We do not need to make these arguments from principle alone. If the phenomenon of activist-as-identity sprang from a time of relative wealth for Americans, as Smucker argues, that period is rapidly slipping away. The collapse of middle-class jobs means that, as the low-wage workers' movement Fight for $15 has highlighted, some 42 percent of the country makes less than $15 an hour. More and more people have something real at stake in the fight for a more equitable distribution of wealth. It is less and less possible to rest comfortably on one's own righteousness; the battlehas come to us, whether we are ready or not. A Trump administration is likely to rely on a strategy of divide and conquer, splitting immigrants from native-born workers and promoting fossil-fuel jobs to isolate environmentalists. Marshaling power under Trump will mean coming together alongside those first under attack—and since the entire 99 percent, in one way or another, is in the crosshairs, it may become easier to realize the truth of the old Wobbly slogan: "An injury to one is an injury to all."

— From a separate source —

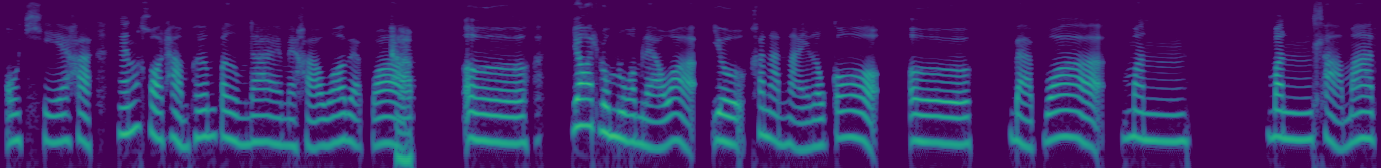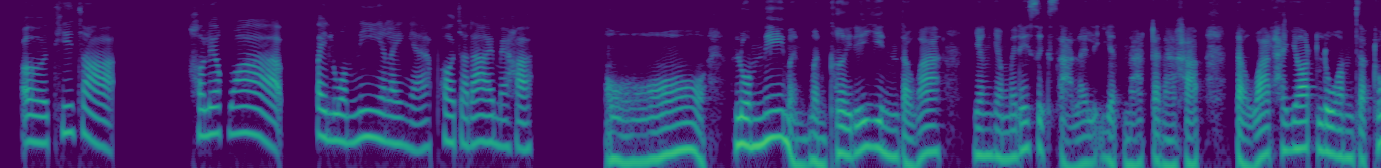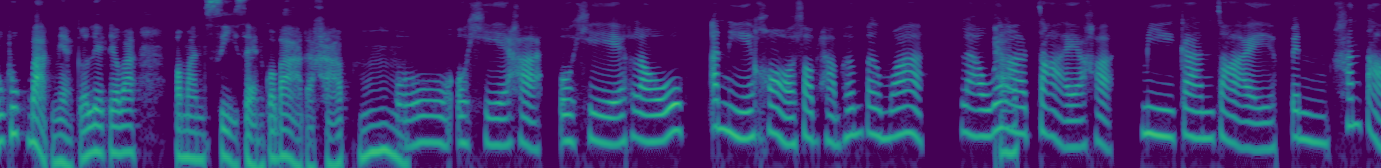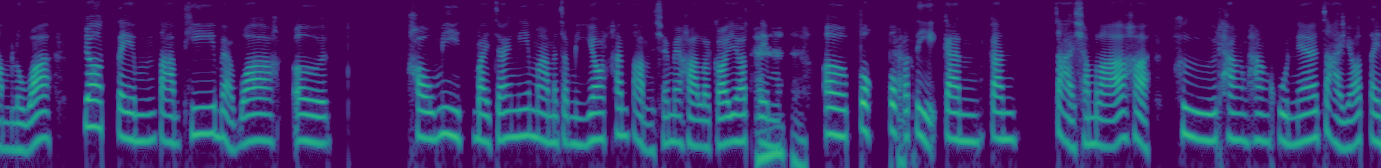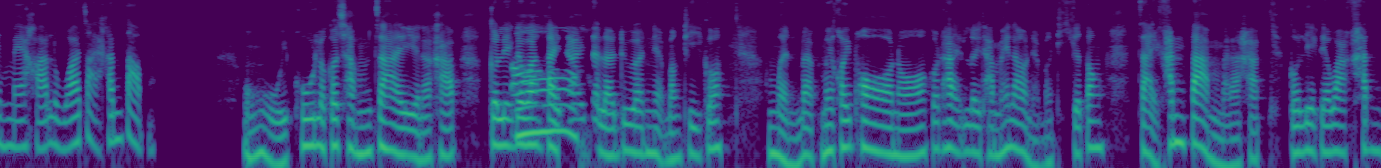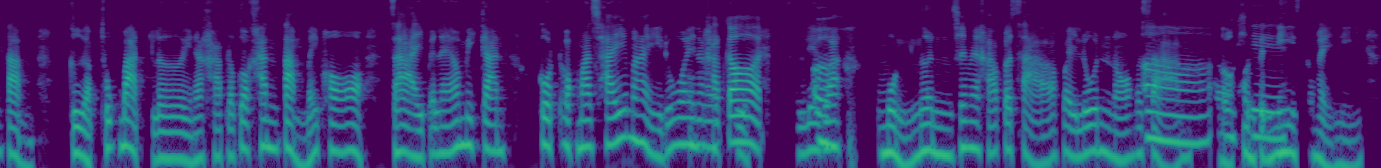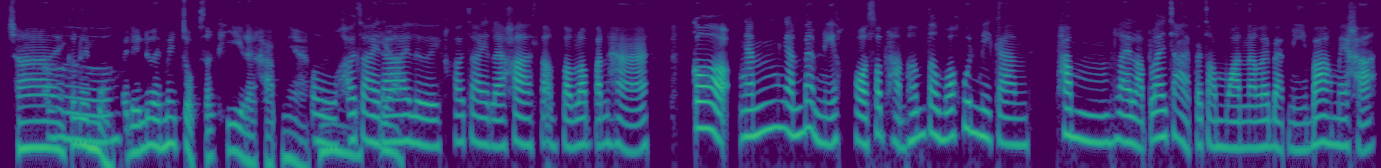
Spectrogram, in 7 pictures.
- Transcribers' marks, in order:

There is no better place to observe that truth than in North Dakota right now, where a few thousand Native people have scored incredible victories against a corporation hell-bent on drilling an oil pipeline beneath their water source. The struggle at Standing Rock drew allies from around the world—including, most dramatically, a group of military veterans willing to face down rubber bullets, concussion grenades, and water cannons fired in frigid weather alongside the Native people demanding sovereignty over their land. Perhaps the best lesson that we can take from these two books, then, is that resistance not only is necessary but has already begun. Instead of giving in to despair, the reader should, as Smucker argues, "study the apocalypse, map its terrain, and plan your intervention."
Sarah Jaffe is a reporting fellow at the Nation Institute and the author of Necessary Trouble: Americans in Revolt (Nation Books, 2016).